That makes The Fabelmans stand out, as on top of producing and directing, he was also one of the film’s credited screenwriters. It makes sense, though, given how personal the movie is to Spielberg, and the way the story about a young boy dealing with family issues while discovering his passion for filmmaking reflects Spielberg’s own upbringing.
4 Akira Kurosawa’s ‘Kagemusha’ (1980)
It’s fair to call Akira Kurosawa a legendary and visionary director, because even his lesser-known movies are frequently great. His career spanned a good 50 years or so, but while he frequently directed and at least co-wrote many of his films, it was less common to see him credited with being a producer.

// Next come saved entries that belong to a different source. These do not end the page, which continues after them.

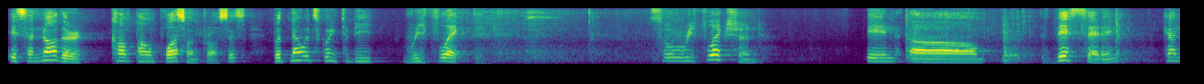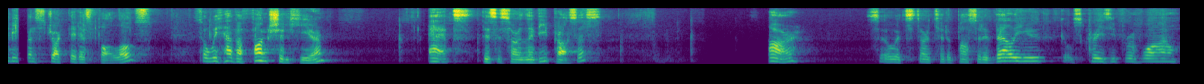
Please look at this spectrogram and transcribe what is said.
is another compound Poisson process, but now it's going to be reflected. So reflection in um, this setting can be constructed as follows. So we have a function here, x, this is our Levy process, r, so it starts at a positive value, goes crazy for a while,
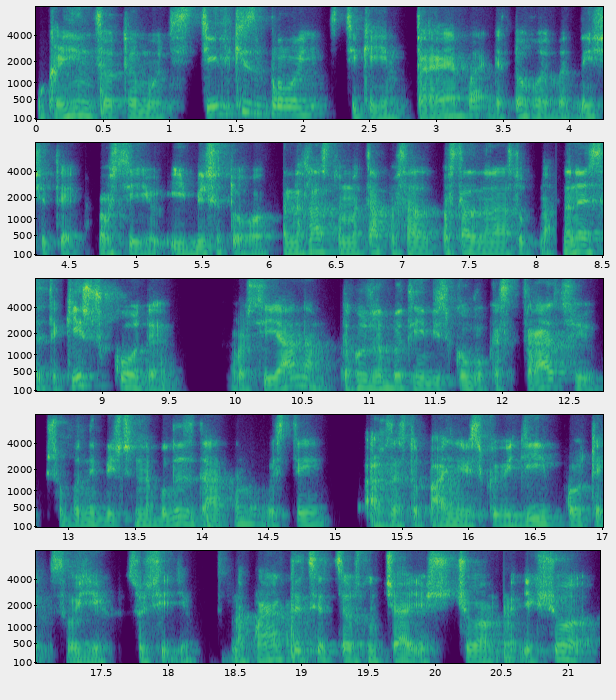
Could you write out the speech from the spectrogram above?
Українці отримують стільки зброї, стільки їм треба для того, аби знищити Росію, і більше того, негласно мета поставлена наступна нанести такі шкоди росіянам, таку зробити їм військову кастрацію, щоб вони більше не були здатними вести аж заступальні військові дії проти своїх сусідів. На практиці це означає, що якщо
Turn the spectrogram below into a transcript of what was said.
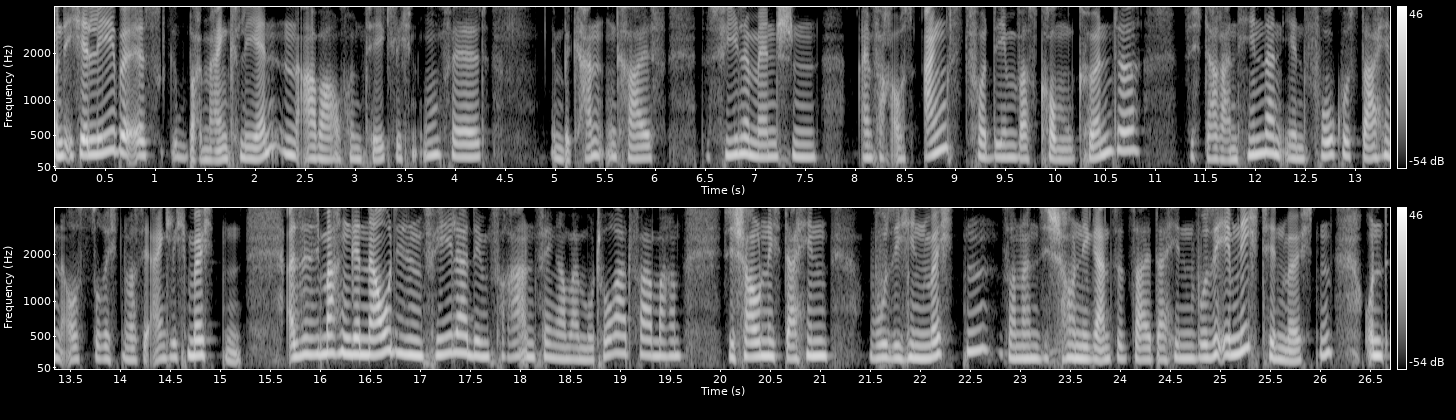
Und ich erlebe es bei meinen Klienten, aber auch im täglichen Umfeld, im Bekanntenkreis, dass viele Menschen einfach aus Angst vor dem, was kommen könnte, sich daran hindern, ihren Fokus dahin auszurichten, was sie eigentlich möchten. Also sie machen genau diesen Fehler, den Fahranfänger beim Motorradfahren machen. Sie schauen nicht dahin, wo sie hin möchten, sondern sie schauen die ganze Zeit dahin, wo sie eben nicht hin möchten und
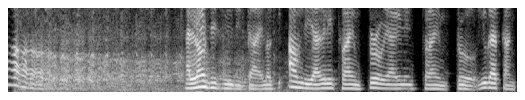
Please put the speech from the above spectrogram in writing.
I love this music guy. I'm the I really trying pro, I really trying pro. You guys can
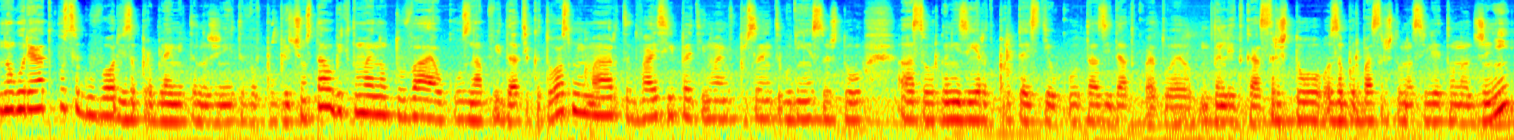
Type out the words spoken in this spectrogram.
Много рядко се говори за проблемите на жените в публичността. Обикновено това е около знакови дати, като 8 марта, 25 ноември в последните години също а, се организират протести около тази дата, която е нали, така, срещу, за борба срещу насилието над жени.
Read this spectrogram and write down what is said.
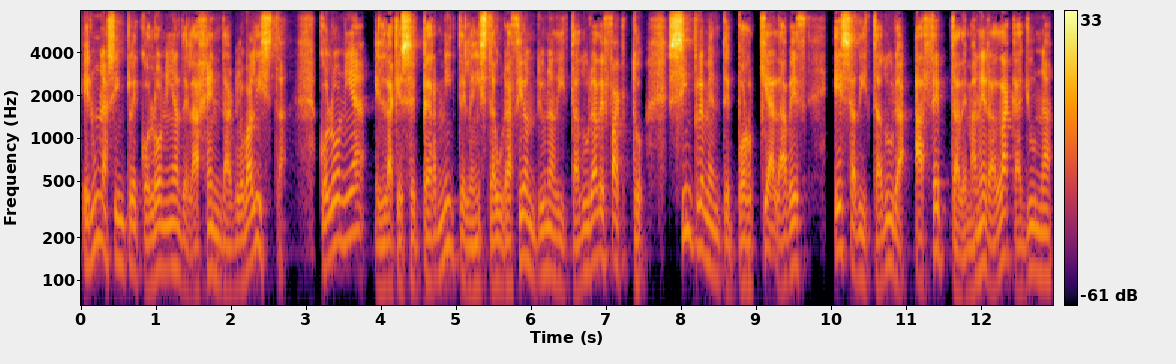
en una simple colonia de la agenda globalista, colonia en la que se permite la instauración de una dictadura de facto simplemente porque a la vez esa dictadura acepta de manera lacayuna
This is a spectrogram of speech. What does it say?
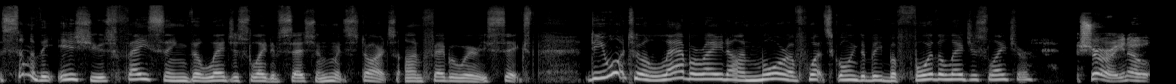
some of the issues facing the legislative session, which starts on February 6th. Do you want to elaborate on more of what's going to be before the legislature? Sure. You know,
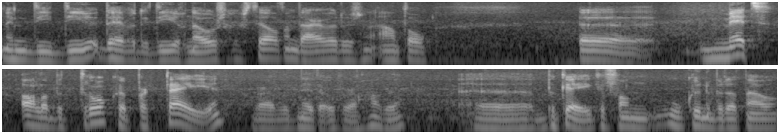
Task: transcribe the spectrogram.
En die, die, daar hebben we de diagnose gesteld en daar hebben we dus een aantal... Uh, met alle betrokken partijen, waar we het net over hadden... Uh, bekeken van hoe kunnen we dat nou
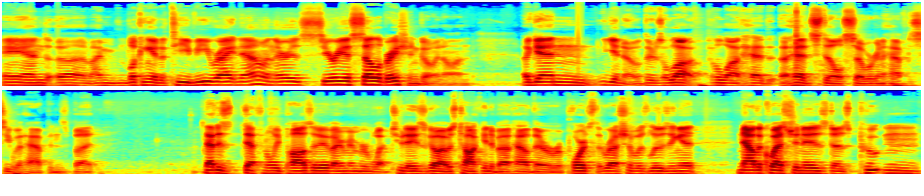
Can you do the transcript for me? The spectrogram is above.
And uh, I'm looking at a TV right now, and there is serious celebration going on. again, you know, there's a lot a lot head ahead still, so we're gonna have to see what happens. But that is definitely positive. I remember what two days ago I was talking about how there were reports that Russia was losing it. Now the question is, does Putin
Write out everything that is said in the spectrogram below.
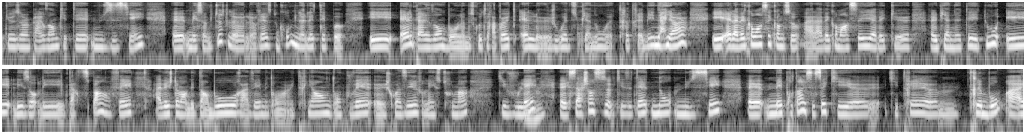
quelques-uns, par exemple, qui étaient musiciens, euh, mais somme toute, le, le reste du groupe ne l'était pas. Et elle, par exemple, bon, la musicothérapeute, elle euh, jouait du piano très très bien d'ailleurs, et elle avait commencé comme ça. Elle avait commencé avec, euh, elle pianotait et tout, et les, autres- les participants, en fait, avaient justement des tambours, avaient, mettons, un triangle, donc pouvaient choisir l'instrument qu'ils voulaient, Mhm. euh, sachant qu'ils étaient non musiciens, mais pourtant, et c'est ça qui est, qui est très, très beau. à-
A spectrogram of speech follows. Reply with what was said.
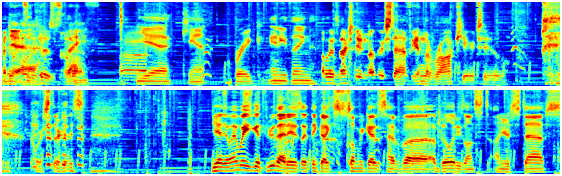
I Yeah, know what it is, though. same. Uh, yeah, can't break anything. Oh, there's actually another staff in the rock here too. Of course there is. Yeah, the only way you get through that is I think like some of you guys have uh, abilities on st- on your staffs,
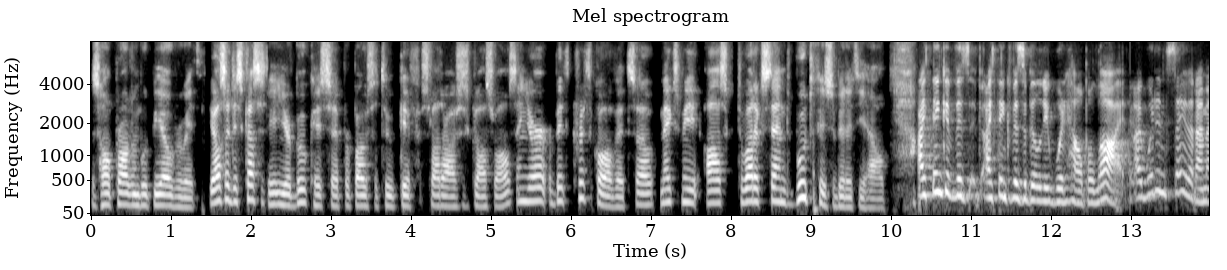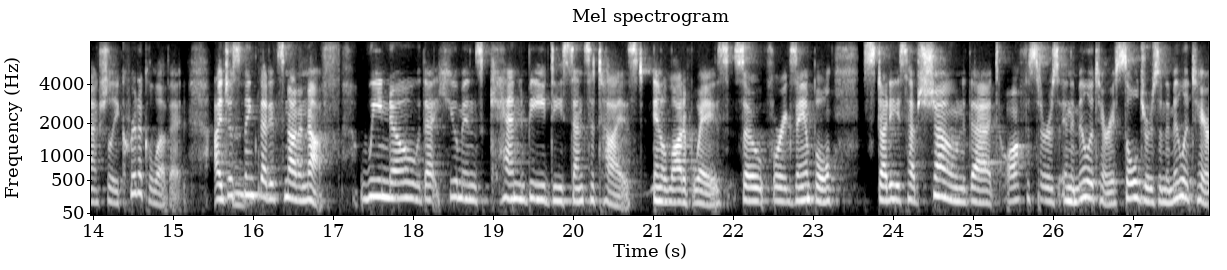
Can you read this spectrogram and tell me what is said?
this whole problem would be over with. You also discuss it in your book, his uh, proposal to give slaughterhouses glass walls, and you're a bit critical of it. So makes me ask, to what extent would visibility help? I think vis- I think visibility would help a lot. I wouldn't say that I'm actually critical of it. I just mm. think that it's not enough. We know that humans can be desensitized in a lot of ways. So, for example, studies have shown that officers in the military, soldiers in the military,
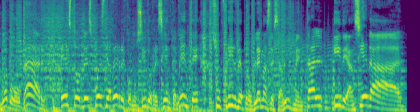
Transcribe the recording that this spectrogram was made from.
nuevo hogar. Esto después de haber reconocido recientemente sufrir de problemas de salud mental y de ansiedad.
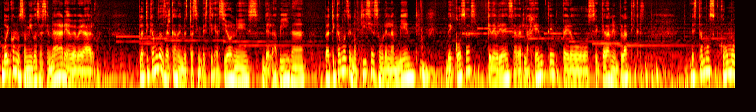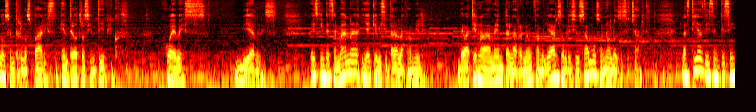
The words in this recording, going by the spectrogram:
Voy con los amigos a cenar y a beber algo. Platicamos acerca de nuestras investigaciones, de la vida, platicamos de noticias sobre el ambiente, de cosas que debería de saber la gente, pero se quedan en pláticas. Estamos cómodos entre los pares, entre otros científicos. Jueves, viernes. Es fin de semana y hay que visitar a la familia. Debatir nuevamente en la reunión familiar sobre si usamos o no los desechables. Las tías dicen que sí,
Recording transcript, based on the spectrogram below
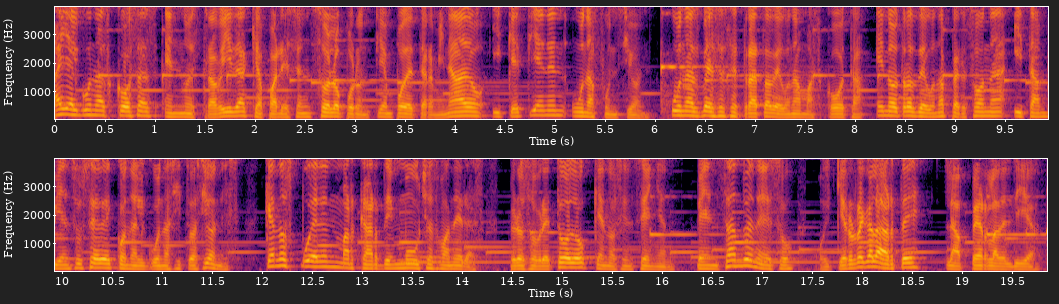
Hay algunas cosas en nuestra vida que aparecen solo por un tiempo determinado y que tienen una función. Unas veces se trata de una mascota, en otras de una persona y también sucede con algunas situaciones, que nos pueden marcar de muchas maneras, pero sobre todo que nos enseñan. Pensando en eso, hoy quiero regalarte la perla del día.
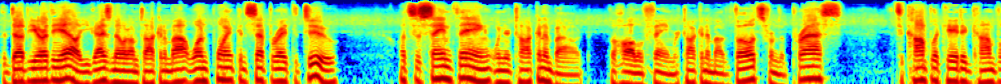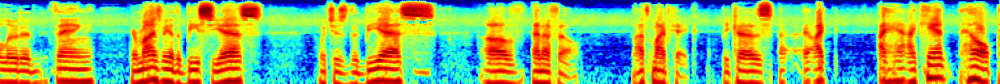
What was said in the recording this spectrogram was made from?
The W or the L. You guys know what I'm talking about. One point can separate the two. It's the same thing when you're talking about the Hall of Fame. We're talking about votes from the press. It's a complicated, convoluted thing. It reminds me of the BCS, which is the BS of NFL. That's my take because I, I, I, I can't help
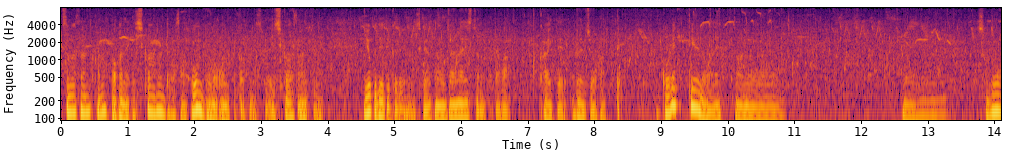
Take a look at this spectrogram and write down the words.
つむさんかな？わかんない。石川なんとかさん、温度の温って書くんですけど、石川さんってね、よく出てくるんですけど、このジャーナリストの方が書いてる文章があって、これっていうのはね、あのー、えー、その、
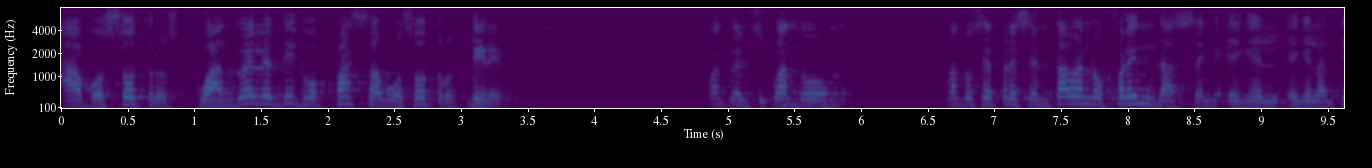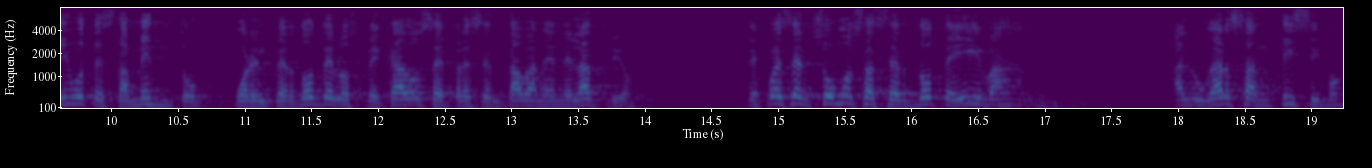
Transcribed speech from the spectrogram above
a vosotros. Cuando él les dijo paz a vosotros, mire, cuando, cuando, cuando se presentaban ofrendas en, el, el Antiguo Testamento por el perdón de los pecados, se presentaban en el atrio. Después el sumo sacerdote iba al lugar santísimo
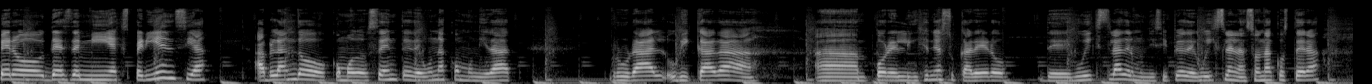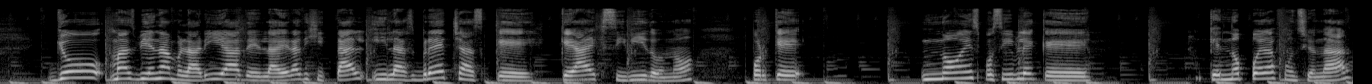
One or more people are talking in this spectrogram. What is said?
Pero desde mi experiencia, hablando como docente de una comunidad rural ubicada ah, por el ingenio azucarero de Huixla, del municipio de Huixla en la zona costera, yo más bien hablaría de la era digital y las brechas que, que ha exhibido, ¿no? Porque no es posible que, que no pueda funcionar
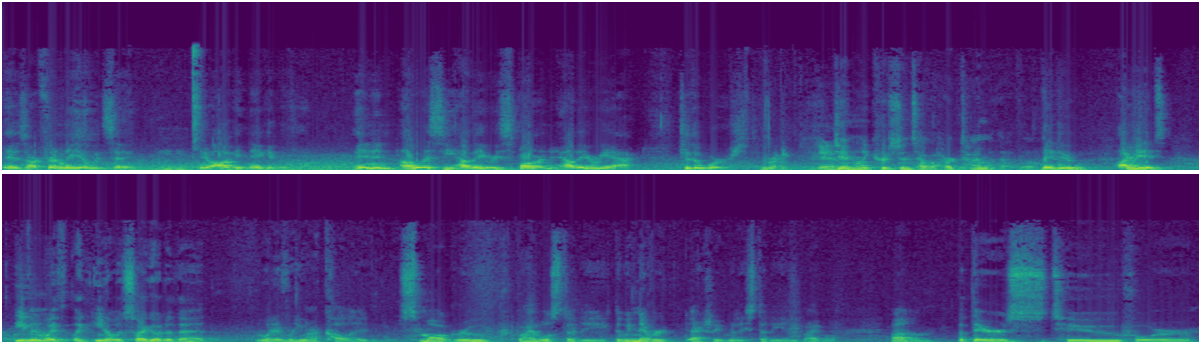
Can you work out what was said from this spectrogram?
as our friend Leo would say. Mm-hmm. You know, I'll get naked with you, and then I want to see how they respond and how they react to the worst. Right. Generally, Christians have a hard time with that, though. They do. I I mean, did. even with like you know, so I go to that whatever you want to call it, small group Bible study that we never actually really study any Bible. Um, but there's two, four,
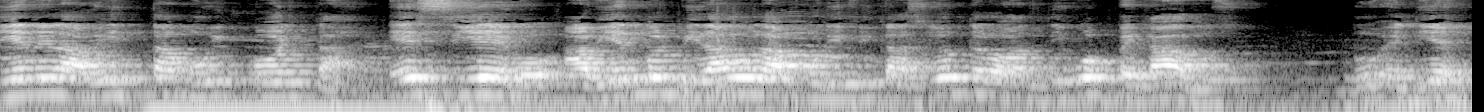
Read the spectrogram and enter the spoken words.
tiene la vista muy corta, es ciego, habiendo olvidado la purificación de los antiguos pecados. El 10.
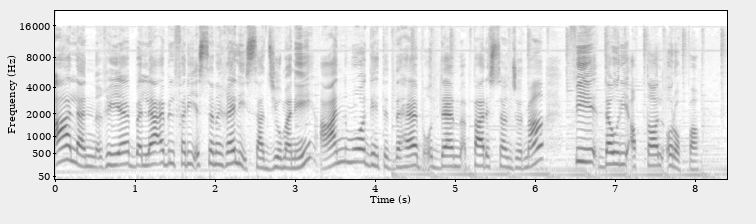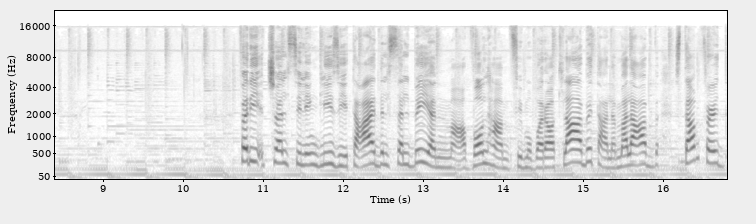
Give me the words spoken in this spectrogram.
أعلن غياب لاعب الفريق السنغالي ساديو ماني عن مواجهة الذهاب قدام باريس سان جيرمان في دوري أبطال أوروبا فريق تشيلسي الإنجليزي تعادل سلبيا مع فولهام في مباراة لعبت على ملعب ستامفورد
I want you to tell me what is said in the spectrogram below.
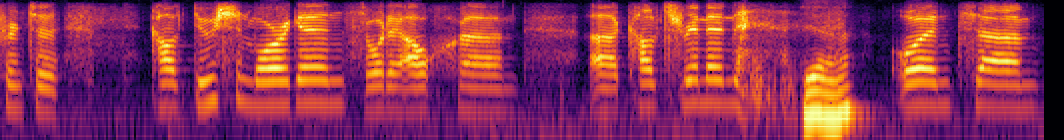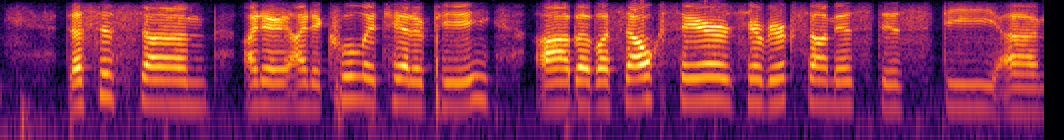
könnte kalt duschen morgens oder auch ähm, äh, kalt schwimmen. Ja. Und ähm, das ist ähm, eine, eine coole Therapie. Aber was auch sehr, sehr wirksam ist, ist die ähm,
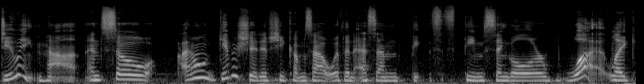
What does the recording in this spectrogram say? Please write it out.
doing that. And so I don't give a shit if she comes out with an SM th- theme single or what. Like,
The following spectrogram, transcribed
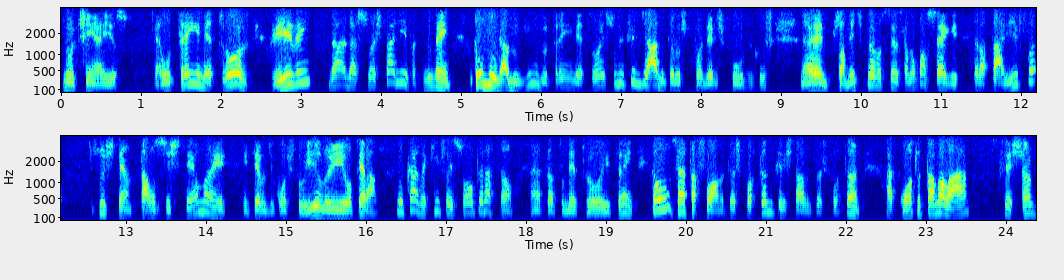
não tinha isso. É, o trem e metrô vivem da, das suas tarifas. Tudo bem, todo lugar do mundo o trem e metrô é subsidiado pelos poderes públicos. Né? Somente para você, você não consegue, pela tarifa, sustentar um sistema em, em termos de construí-lo e operá-lo. No caso aqui foi só a operação, né? tanto metrô e trem. Então, de certa forma, transportando o que eles estavam transportando, a conta estava lá fechando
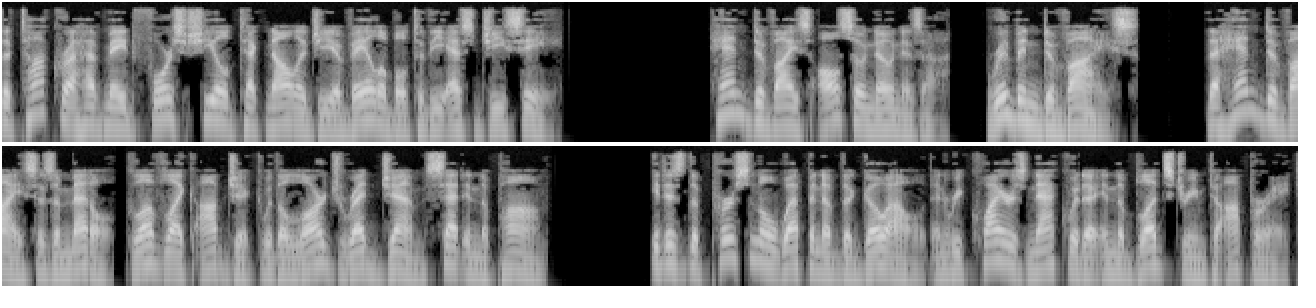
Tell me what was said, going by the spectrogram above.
The Tok'ra have made force shield technology available to the SGC. Hand device also known as a ribbon device. The hand device is a metal, glove-like object with a large red gem set in the palm. It is the personal weapon of the Goa'uld and requires naquadah in the bloodstream to operate.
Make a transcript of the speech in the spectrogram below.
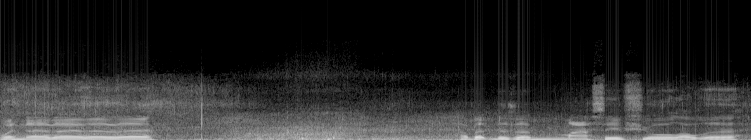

This makes the historical war/epic Kagemusha stand out. It’s a film that lives in the shadow of 1985’s Ran, but it remains a compelling and ambitious epic in its own way, telling the story of a thief who’s the doppelganger of a fearsome warlord, and finds himself required to become a leader after the warlord’s death. Kurosawa’s influence is felt over the entire film, making it a very good entry in his filmography that deserves more love.
3 Chloé Zhao’s ‘Nomadland’ (2020)
Given how intimate and personal Nomadland feels, it’s not too surprising to learn that Chloé Zhao was involved in producing, writing, and directing it. The film follows a year in the life of a woman in her 60s who lives as a modern-day nomad, primarily due to the effects of the Great Recession.
Zhao previously has success with 2017’s The Rider, but the reception to Nomadland was on a whole other level entirely, with it also being a huge Oscars success. And while she was far from the film’s sole producer, she was credited as one, and more notably was the only person credited with directing and writing the film.
2 Guillermo del Toro’s ‘The Shape of Water’ (2017)
Like many other filmmakers who take on producing, directing, and writing credits all at once, Guillermo del Toro has an unmistakable style when it comes to how his movies look and feel. It’s brought him a great deal of success in the past couple of decades, as he’s one of the most acclaimed and beloved filmmakers working today.
Even if the dark fairytale that is The Shape of Water isn’t quite his best movie, it’s the one that received the most success come Awards Season, with it winning Best Picture in 2017. It’s hard to imagine very many other people executing such a strange yet emotional fantasy/romance film like this, making it clear to anyone who sees it that del Toro had a hand in multiple departments during the film’s production.
1 Bong Joon Ho’s ‘Parasite’ (2019)
Parasite is many things. It’s a dark comedy, it’s a thriller, it’s a tragedy, and it’s also a scathing indictment of capitalism and what it does to the human beings that have to live under it. It’s also unmistakably a Bong Joon Ho film, featuring many of his trademarks and various themes that he likes to explore in most of his movies.
Though he’s not the only credited screenwriter or producer, Parasite is a film that feels as though it could only have been made by Bong Joon Ho. It potentially shows that the more creative freedom he has, the better, and the film’s success has made anticipation skyrocket for whatever he makes next.
NEXT: ‘Everything Everywhere All At Once’: 15 Best Picture Wins at the Oscars That Impacted Movie History